Evidence proved to be in short supply. No witnesses claimed they'd seen Patterson come or go, and there was no physical evidence linking him to the crime. Fingerprints found at the scene did not match the Apache Ranger's. Bloody shoe prints also provided no corroboration. No hair or fiber samples put Patterson in the house, and none of his clothes turned up with the blood of the victims—and there must have been plenty of blood.

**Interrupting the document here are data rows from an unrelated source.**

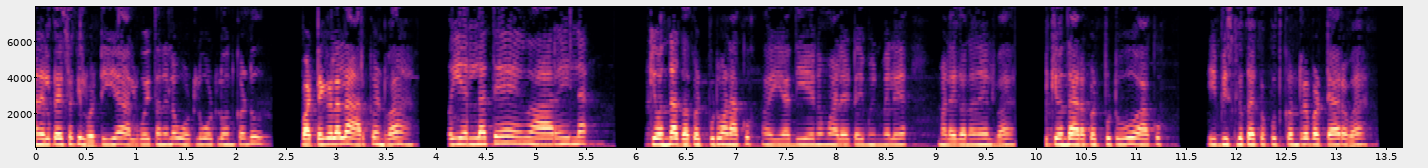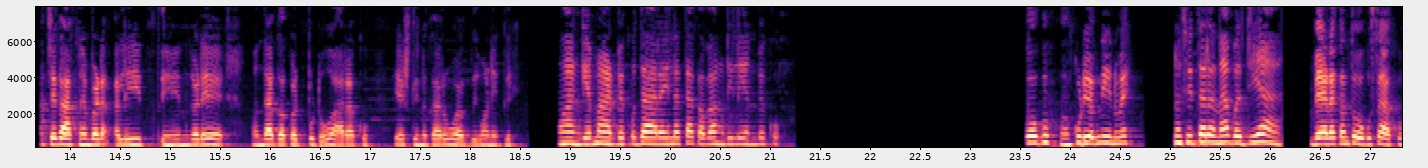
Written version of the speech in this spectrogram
ಮನೇಲಿ ಕಾಯ್ಸಕ್ಕಿಲ್ವ ಟೀಯ ಅಲ್ಲಿ ಹೋಯ್ತಾನೆಲ್ಲ ಹೋಟ್ಲು ಹೋಟ್ಲು ಅನ್ಕೊಂಡು ಬಟ್ಟೆಗಳೆಲ್ಲ ಹಾರ್ಕೊಂಡ್ವಾ ಎಲ್ಲತೆ ಆರೇ ಇಲ್ಲ. ಅಕ್ಕಿ ಒಂದು ಹಗ್ಗ ಕಟ್ಬಿಟ್ಟು ಒಣ ಹಾಕು ಅಯ್ಯ, ಅದೇನು ಮಳೆ ಟೈಮ್ ಮೇಲೆ? ಮಳೆಗಾಲನೇ ಅಲ್ವಾ? ಅದಕ್ಕೆ ಒಂದು ಹಾರ ಕಟ್ಬಿಟ್ಟು ಹಾಕು. ಈ ಬಿಸಿಲು ಕಾಯ್ಕ ಕೂತ್ಕೊಂಡ್ರೆ ಬಟ್ಟೆ ಹಾರವ? ಆಚೆಗೆ ಹಾಕ್ನೆ ಬೇಡ. ಅಲ್ಲಿ ಹಿಂದ್ಗಡೆ ಒಂದು ಹಗ್ಗ ಕಟ್ಬಿಟ್ಟು ಹಾರಾಕು. ಎಷ್ಟು ದಿನಕ್ಕಾರು ಒಗ್ದು ಒಣಗ್ಲಿ. ಹಂಗೆ ಮಾಡಬೇಕು. ದಾರ ಇಲ್ಲ ತಕಬ ಅಂಗಡಿಲಿ ಅನ್ಬೇಕು. ಹೋಗು ಕುಡಿಯೋಗ ನೀನುವೆ ಸಿತಾರನ ಬಜ್ಜಿಯಾ? ಬೇಡಕ್ಕಂತ ಹೋಗು, ಸಾಕು.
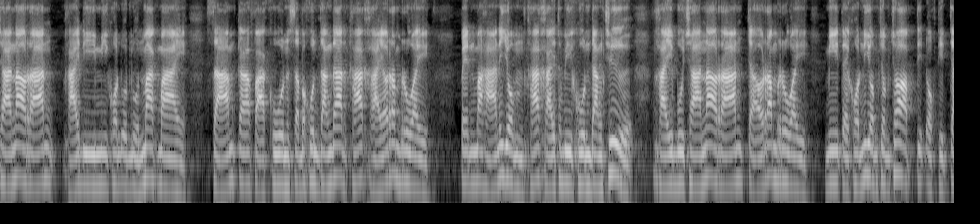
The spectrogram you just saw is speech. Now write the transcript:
ชาหน้าร้านขายดีมีคนอุดหนุนมากมาย 3. กาฝากคูณสรรพคุณทางด้านค้าขายร่ำรวย เป็นมหานิยมค้าขายทวีคูณดังชื่อ ใครบูชาหน้าร้านจะร่ำรวย มีแต่คนนิยมชมชอบติดอกติดใจ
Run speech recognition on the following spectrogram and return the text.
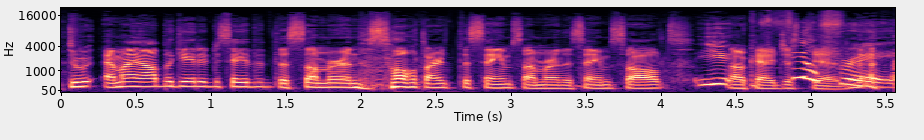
Do, am I obligated to say that the summer and the salt aren't the same summer and the same salt? You, okay, just feel did. free.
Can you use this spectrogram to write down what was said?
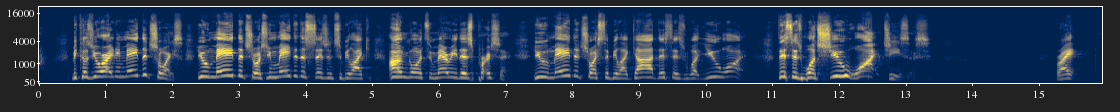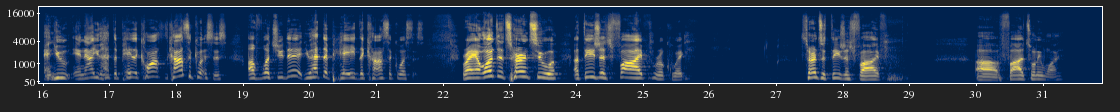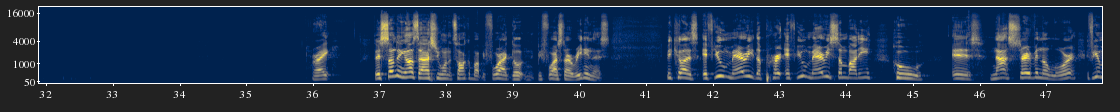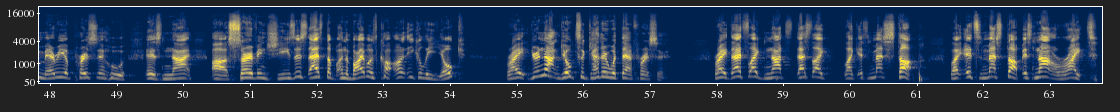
Because you already made the choice. You made the choice. You made the decision to be like, I'm going to marry this person. You made the choice to be like, God, this is what you want. This is what you want, Jesus. Right? And you and now you have to pay the consequences of what you did. You have to pay the consequences. Right? I want to turn to Ephesians 5 real quick. Turn to Ephesians 5, uh, 521. Right? There's something else I actually want to talk about before I go before I start reading this. Because if you marry the per- if you marry somebody who is not serving the Lord, if you marry a person who is not uh, serving Jesus, that's the and the Bible is called unequally yoked, right? You're not yoked together with that person, right? That's like not that's like like it's messed up, like it's messed up. It's not right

Lieutenant Patterson calls his son "a pioneer" in accusing Area Two detectives of torture, and the description is accurate. Aaron Patterson leveled his accusations on May 2, 1986, at his very first court appearance, three days after his arrest. While other men had previously claimed to have been tortured at Area Two, when Patterson told his story those claims had no currency. No one in any position of authority outside the police department (and, one might suspect, the state's attorney's office) knew that Patterson was just one of many African-Americans who had made the same claim against a small gang of south-side detectives and their commander, Jon Burge.

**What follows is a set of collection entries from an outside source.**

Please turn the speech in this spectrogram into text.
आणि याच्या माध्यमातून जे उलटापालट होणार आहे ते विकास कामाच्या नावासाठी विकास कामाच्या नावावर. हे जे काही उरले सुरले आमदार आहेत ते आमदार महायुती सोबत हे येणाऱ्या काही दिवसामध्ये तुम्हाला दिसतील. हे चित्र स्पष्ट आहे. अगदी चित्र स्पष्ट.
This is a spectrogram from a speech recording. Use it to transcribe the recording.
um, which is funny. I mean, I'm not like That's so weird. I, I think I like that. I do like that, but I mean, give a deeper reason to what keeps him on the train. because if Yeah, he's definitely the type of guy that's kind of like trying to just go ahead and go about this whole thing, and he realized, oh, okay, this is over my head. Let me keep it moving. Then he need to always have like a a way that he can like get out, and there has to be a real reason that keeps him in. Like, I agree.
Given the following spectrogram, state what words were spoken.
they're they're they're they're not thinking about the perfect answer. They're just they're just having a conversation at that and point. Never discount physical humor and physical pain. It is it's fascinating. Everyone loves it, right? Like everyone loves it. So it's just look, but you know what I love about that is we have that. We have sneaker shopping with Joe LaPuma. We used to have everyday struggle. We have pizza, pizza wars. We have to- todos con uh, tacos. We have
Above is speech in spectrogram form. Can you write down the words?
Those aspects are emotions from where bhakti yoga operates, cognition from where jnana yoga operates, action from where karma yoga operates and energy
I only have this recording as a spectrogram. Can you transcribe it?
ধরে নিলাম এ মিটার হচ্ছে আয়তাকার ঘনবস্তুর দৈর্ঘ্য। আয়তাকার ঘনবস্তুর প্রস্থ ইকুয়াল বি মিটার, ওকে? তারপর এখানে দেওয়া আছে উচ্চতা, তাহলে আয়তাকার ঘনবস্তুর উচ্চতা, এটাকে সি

Patterson's claim was entered into the court record three years before attorneys from the People's Law Office began to see a pattern and started compiling a list that eventually included more than 60 alleged victims; four years before the Reader reported that Commander Burge had been accused of electric shock as far back as 1973; four years before Office of Professional Standards investigator Michael Goldston wrote a report stating that the abuse had been systematic and included "planned torture"; five years before Amnesty International called for an inquiry; seven years before Jon Burge was dismissed by the Police Board for the "physical abuse" of cop killer Andrew Wilson; ten years before the city of Chicago's own attorneys argued in federal court that Burge engaged in the "savage torture" of Wilson and a man named Melvin Jones; and 13 years before the Area Two victims—11 of whom are awaiting execution—pricked the conscience of the Tribune's editorial page, which called for a judicial inquiry for the first time on July 31, 1999. (The Sun-Times had expressed its concern seven months earlier.)

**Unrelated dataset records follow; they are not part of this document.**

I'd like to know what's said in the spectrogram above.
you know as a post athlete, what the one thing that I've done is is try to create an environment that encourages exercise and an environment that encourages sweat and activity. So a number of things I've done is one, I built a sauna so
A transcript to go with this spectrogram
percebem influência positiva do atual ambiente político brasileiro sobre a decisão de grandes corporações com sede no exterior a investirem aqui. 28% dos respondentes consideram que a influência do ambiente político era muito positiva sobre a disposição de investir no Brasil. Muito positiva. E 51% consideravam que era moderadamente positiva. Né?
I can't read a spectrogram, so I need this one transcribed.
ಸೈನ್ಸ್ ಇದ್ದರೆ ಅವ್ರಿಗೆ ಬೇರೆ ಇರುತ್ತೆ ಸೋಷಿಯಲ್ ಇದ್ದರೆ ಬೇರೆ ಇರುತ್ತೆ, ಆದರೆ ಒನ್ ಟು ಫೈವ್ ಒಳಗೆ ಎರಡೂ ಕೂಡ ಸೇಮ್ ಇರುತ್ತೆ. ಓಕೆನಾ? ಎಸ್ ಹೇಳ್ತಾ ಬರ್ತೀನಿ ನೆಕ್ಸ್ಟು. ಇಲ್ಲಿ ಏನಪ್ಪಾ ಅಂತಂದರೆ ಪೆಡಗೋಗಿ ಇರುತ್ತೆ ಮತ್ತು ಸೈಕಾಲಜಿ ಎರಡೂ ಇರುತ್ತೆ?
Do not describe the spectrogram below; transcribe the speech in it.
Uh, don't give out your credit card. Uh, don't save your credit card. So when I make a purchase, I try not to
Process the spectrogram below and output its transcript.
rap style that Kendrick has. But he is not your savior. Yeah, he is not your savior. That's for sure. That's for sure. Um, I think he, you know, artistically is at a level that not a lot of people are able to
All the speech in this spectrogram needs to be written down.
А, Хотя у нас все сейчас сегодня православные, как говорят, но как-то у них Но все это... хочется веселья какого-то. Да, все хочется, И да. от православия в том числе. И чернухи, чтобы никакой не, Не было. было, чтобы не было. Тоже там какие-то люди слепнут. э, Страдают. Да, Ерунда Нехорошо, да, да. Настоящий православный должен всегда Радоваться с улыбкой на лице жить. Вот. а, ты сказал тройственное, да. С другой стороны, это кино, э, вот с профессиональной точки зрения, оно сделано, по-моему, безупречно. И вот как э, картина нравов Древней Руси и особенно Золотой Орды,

Patterson showed a certain self-confidence in that first court appearance, a self-confidence that many might label reckless. It was a bond hearing—a session in which a judge is merely supposed to set bail for the accused, not make any determination of guilt or innocence. Patterson appeared with no attorney, refusing the services of both the public defender's office and the lawyer representing codefendant Eric Caine, who did her best to protect Patterson by warning him to keep his mouth shut. Nonetheless Patterson persisted, trying to interrupt the proceedings and finally getting a nod from the judge that he could say something. Without hesitation, he claimed to have been suffocated with a plastic bag.